There’s room in the legal profession for everyone
A Conversation On Leadership & Life In The Law With Attorney Katherine Kao
Katherine Kao is a director who works in our Business Litigation and Real Estate practice groups. She is an experienced trial attorney with a focus on partnership and LLC “divorces,” business torts, and title and mortgage disputes.
We recently had the pleasure of talking with Katherine about lessons learned and her life in the legal profession.
As the month of April comes to a close, in this week’s leadership profile we head to Portland in the Pacific Northwest to visit with attorney Katherine Kao! You’re the Chair of our firm’s Diversity & Inclusion Council – talk a little bit about why this work is so important to you.
I want to drive home the message that there’s room in the legal profession for everyone, regardless of their backgrounds, genders, personality traits, etc.
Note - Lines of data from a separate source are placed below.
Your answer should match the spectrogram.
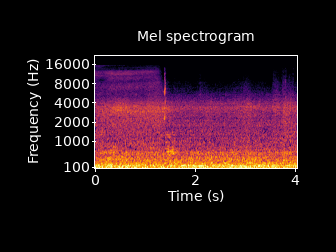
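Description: A long draw on a brass and stainless Fuego mechanical vape mod: a steady airy hiss of breath pulled through the mouthpiece that cuts off about a second and a half in with a small click. Breath blowing out the vapor follows, over a steady low hum.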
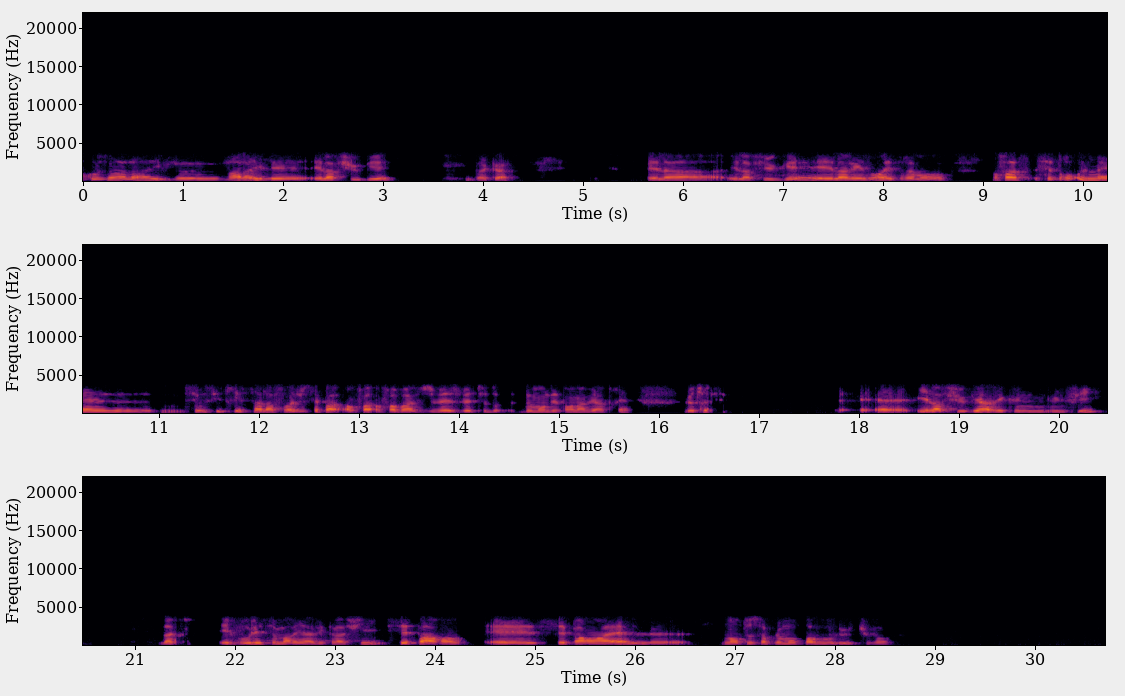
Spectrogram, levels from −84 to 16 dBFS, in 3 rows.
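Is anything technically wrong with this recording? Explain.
Yes. From 1.44 to 1.88 s there are AMR bit errors on this narrowband AMR-NB speech. Roughly 15 percent of the weakly protected bits in each frame arrive flipped, scattering excitation pulses and skewing fine pitch, gain and spectral values. Pitch and loudness hold, but the speech turns hoarse and gargly. Lost packets would instead leave gaps or smeared repeats.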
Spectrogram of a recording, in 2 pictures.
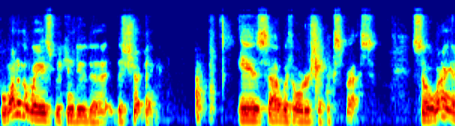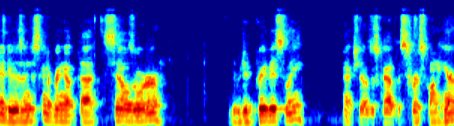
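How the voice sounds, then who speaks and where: A man with a medium pitch and ordinary pitch variation, fairly quick pace, long and frequent pauses. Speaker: software vendor presenter. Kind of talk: product demo webinar. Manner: fast.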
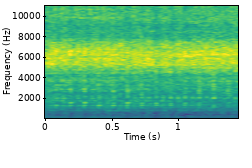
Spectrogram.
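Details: Toyota Avanza at idle with a fast, thin metallic chatter from the front of the engine; a worn timing chain needing replacement.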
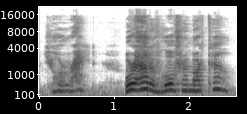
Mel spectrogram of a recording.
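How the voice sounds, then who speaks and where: A man voicing an exhausted, frightened young woman in an audiobook, with a thin, breathy voice. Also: mid-range voice, slow, darkish tone, voice pushed up. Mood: incredulous whisper.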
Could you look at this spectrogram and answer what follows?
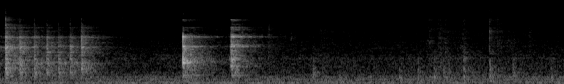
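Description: Wooden spoon scraping and tapping dry seasonings off a small plate into a glass bowl, a quick run of small clicks, with two sharp knocks about two seconds in. After that, light ticks of the spoon in the glass bowl of raw goat meat.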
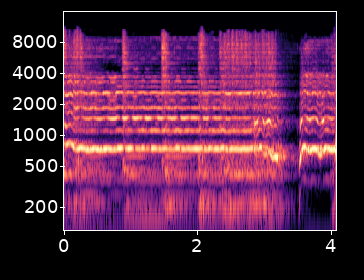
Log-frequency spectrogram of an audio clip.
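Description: Male flamenco singer (cantaor) holding a long, wavering sung note in a caña, over flamenco guitar with a few sharp strums. The voice breaks off briefly near the end, then comes back in on a new phrase.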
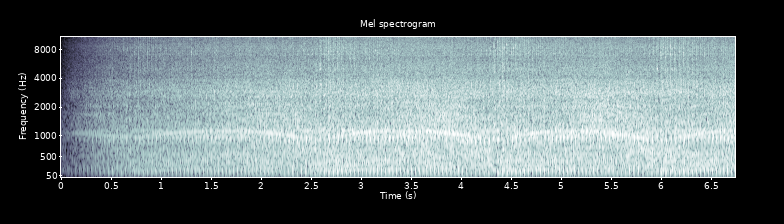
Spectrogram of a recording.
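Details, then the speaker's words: Late-1990s Scotts lawn tractor, single-cylinder Kohler engine, run after sitting a few years: speed gently rises and falls in a slow steady hunting rhythm, governor arm moving back and forth; carburetor to be cleaned. "all right so you hear it running and you hear it surging um it's not as bad as some engines that i've heard you can see the governor arm moving back and forth as it's hunting and surging"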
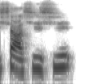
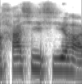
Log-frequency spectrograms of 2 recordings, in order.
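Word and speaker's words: Haghighi: 然后那个有个比较有个比较神经刀的导演叫那个曼尼夏西西。啊，其实应该读成哈西西哈，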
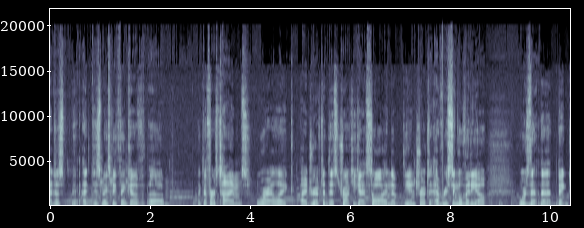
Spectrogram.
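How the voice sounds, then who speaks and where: A man's voice: on the low side, a bit bright. A young man with a stuffed-up, congested voice, rambling casually and swearing now and then as he walks around his truck for a vlog. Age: young adult. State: stuffed up from a cold. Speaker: car vlogger. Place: outdoors in a driveway by a truck.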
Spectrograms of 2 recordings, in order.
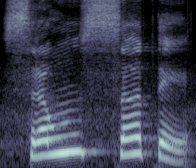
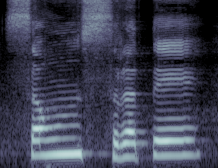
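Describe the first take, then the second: First: स्रंसते with sra cluster, half r inside s, nasal sam; correct pronunciation. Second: संसृते said as sam-sri-te, slowly, r after the s; wrong pronunciation. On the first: Teacher gives the right form after the mistake, clear. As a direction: say स्रंसते crisply, sra then nsa. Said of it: "यानी स्रंसते". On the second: Teacher demonstrates the wrong way students say it, slow. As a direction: demo the common mistake संसृते, slowly. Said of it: "संसृते ऐसा बोला जाता है". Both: Shown as a demonstration.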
As a litigator, I’ve found that there are certain expectations about what I “should” be in order to be an effective advocate – I “should” be a man, older, louder, more imposing, more hardnosed, and probably a bunch of other things.
After doing this work for over thirteen years, I’ve realized that trying to meet these expectations is an impossible, unsustainable, and unnecessary performance. There are clients out there from diverse backgrounds with their own unique personal histories, and they’re not all looking for the same things in a lawyer to help them resolve their issues.
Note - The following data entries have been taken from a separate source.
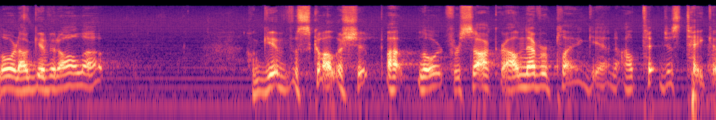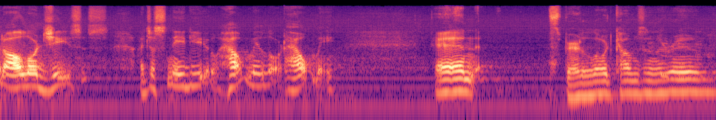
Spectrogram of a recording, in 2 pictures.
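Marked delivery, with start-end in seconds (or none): 0.0-10.5 mock heaving, tearful, broken sobbing voice. Retelling the speaker's own past prayer to the lord: retelling a sobbing plea. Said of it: "I was sobbing".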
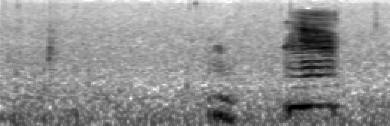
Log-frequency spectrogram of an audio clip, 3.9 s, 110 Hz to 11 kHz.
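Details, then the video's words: A 15-year-old female cat asking to have a door opened gives one short, bright meow near the end after quiet room noise and a faint earlier murmur. "My cat asks to open the door"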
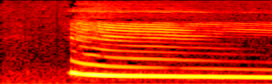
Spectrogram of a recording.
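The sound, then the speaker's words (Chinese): A child's crying wail bursts in sharply, then holds as one long, sustained voiced cry that sinks slightly in pitch and stays steady to the end. “我们几个小朋友都抱着哭了起来。”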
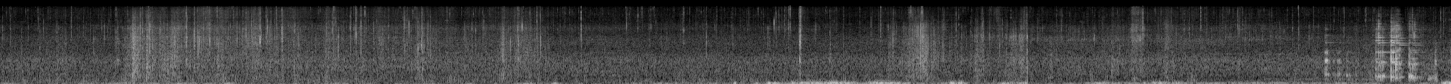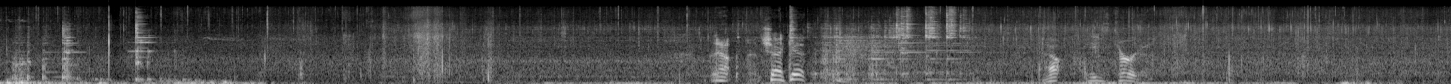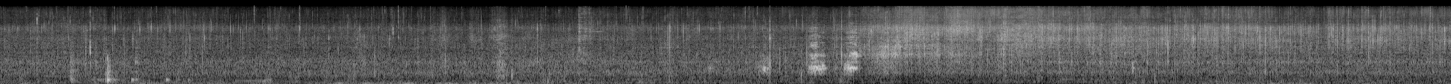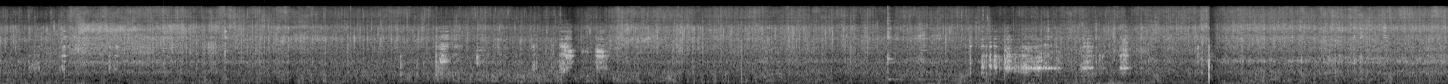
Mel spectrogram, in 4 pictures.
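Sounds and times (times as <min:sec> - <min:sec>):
fish sizzling in oil: 0:00.0 - 0:58.0
metal spatula scraping pan: 0:22.5 - 0:24.4, 0:47.9 - 0:49.8, 0:52.4 - 0:55.1.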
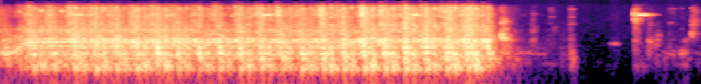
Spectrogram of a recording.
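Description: A sewing machine runs a straight stitch in a steady, rapid, close-up mechanical rattle for about five seconds, then stops abruptly, followed by silence and a faint click.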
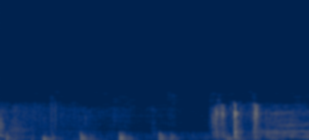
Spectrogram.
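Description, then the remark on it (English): A door is opened to answer someone coming to it: a few evenly spaced dull thumps give way to a brief rattle and scrape of the door swinging open. No one speaks. “I'll stand right here and hit him with this gun butt when you open it.”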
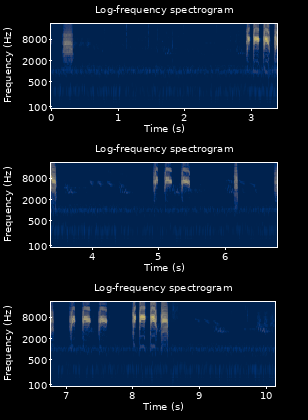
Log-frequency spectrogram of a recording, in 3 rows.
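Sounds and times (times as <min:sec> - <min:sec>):
Eurasian blue tit Cyanistes caeruleus bright buzzy call notes: 0:00.0 - 0:00.4, 0:03.0 - 0:03.5, 0:04.9 - 0:05.5, 0:07.1 - 0:08.6.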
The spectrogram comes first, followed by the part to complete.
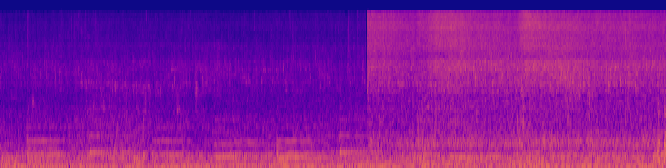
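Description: Background song plays throughout. About halfway through, sliced onions are dropped into hot oil in a large metal pot, and a loud, steady sizzle starts suddenly.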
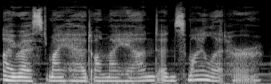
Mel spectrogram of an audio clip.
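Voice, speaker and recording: A woman narrating a dark fairy tale in the first person, with measured, hushed suspense. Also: fairly low pitch, steady tone, faint music behind. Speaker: story narrator.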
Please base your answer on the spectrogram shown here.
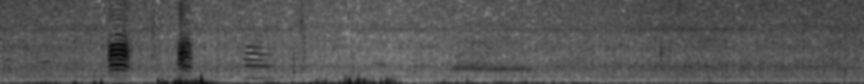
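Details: Two or three brief, nasal bugling notes from a black swan at Burswood Park, Perth, Western Australia ring out early, over steady low rumbling wind or handling noise.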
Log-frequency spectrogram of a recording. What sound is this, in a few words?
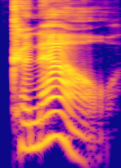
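"canal", English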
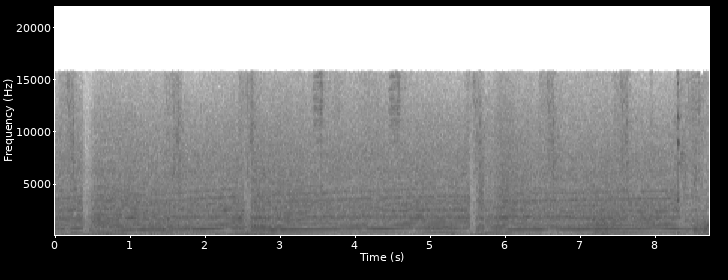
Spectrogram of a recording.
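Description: A car drives fast in the racing video game Forza Horizon 4, its engine roaring loud and steady as it climbs through repeated gear shifts, with tire squeal and whooshing passes mixed in.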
Without naming clients, are there any intriguing matters that you’re currently working on?
Lately, I’ve been working on a few mortgage fraud cases, where fraudsters have taken out mortgages on other people’s homes. It’s been both fascinating and terrifying to learn about how the perpetrators are able to get away with schemes like this.
What would you tell your younger self, or a 1L, (especially a woman) at the University of California College of the Law, San Francisco currently contemplating a career in the legal profession?
So many things. “I know these loans seem like free money right now, but you’ll be paying those back for years to come.”
“Don’t worry if you’re bad at law school. The practice of law is nothing like school.”
Who is your hero – or the person who has had the greatest impact on your life and career?
Does this have to be a real person? I was an avid reader of the Nancy Drew books growing up and developed a taste for investigation, interrogation, and intrigue.
Talk about your biggest failure. What did you learn? And how did you pick up the pieces and move forward?
I was not a good law school student. I was a model student from K-12 through college, where my focus had always been on writing thoughtfully and extensively about a single subject.
Law school was a completely different animal, where nobody cared about the quality of my writing (except in legal writing class), and what mattered was how many issues I could identify in a complex fact pattern. After the shock of doing so poorly my first year, I adjusted the way I studied for exams, joined a regular study group, and pulled up my grades to a more acceptable level.
What’s the best – and worst – piece of career advice that you’ve ever received?
The worst advice I’ve gotten, early in my career is, “You need to be more _____” (e.g. “aggressive”), and the best advice I’ve gotten is the exact opposite, “Be yourself.”
It sounds cliché, but early in my career, it was important for me to receive validation from someone who had been in the profession for a long time, telling me that I could do this job just as I am, without having to fundamentally change anything about myself.
What are you currently listening to (podcast or music); reading; and watching/streaming – and what’s your go-to take-out order?
Listening: SZA, Cocteau Twins, Wet Leg
Reading: The Trees, by Percival Everett
Watching: Succession, Mrs. Davis, too many others
Food: Can’t go wrong with pizza, unless it has pineapple on it.
Okay, you’re hosting a lavish dinner party at your home. Name the three people – from any time in human history – who would you invite.
First of all, I would never throw a lavish dinner party because it sounds extremely stressful, especially if I’m inviting famous celebrities, chefs, or historical figures over. If I had to pick three for this hypothetical, I guess Bea Arthur, Jordan Peele, and Anthony Bourdain would make for a lively and entertaining evening.
Many thanks to Katherine for her provocative insights!
For more information about partnering with our Business Litigation practice group, please visit: https://www.fennemorelaw.com/services/practices/business-litigation/ And for more information about our Real Estate team, one of the largest and most vibrant in the American West, please visit: https://www.fennemorelaw.com/services/practices/real-estate/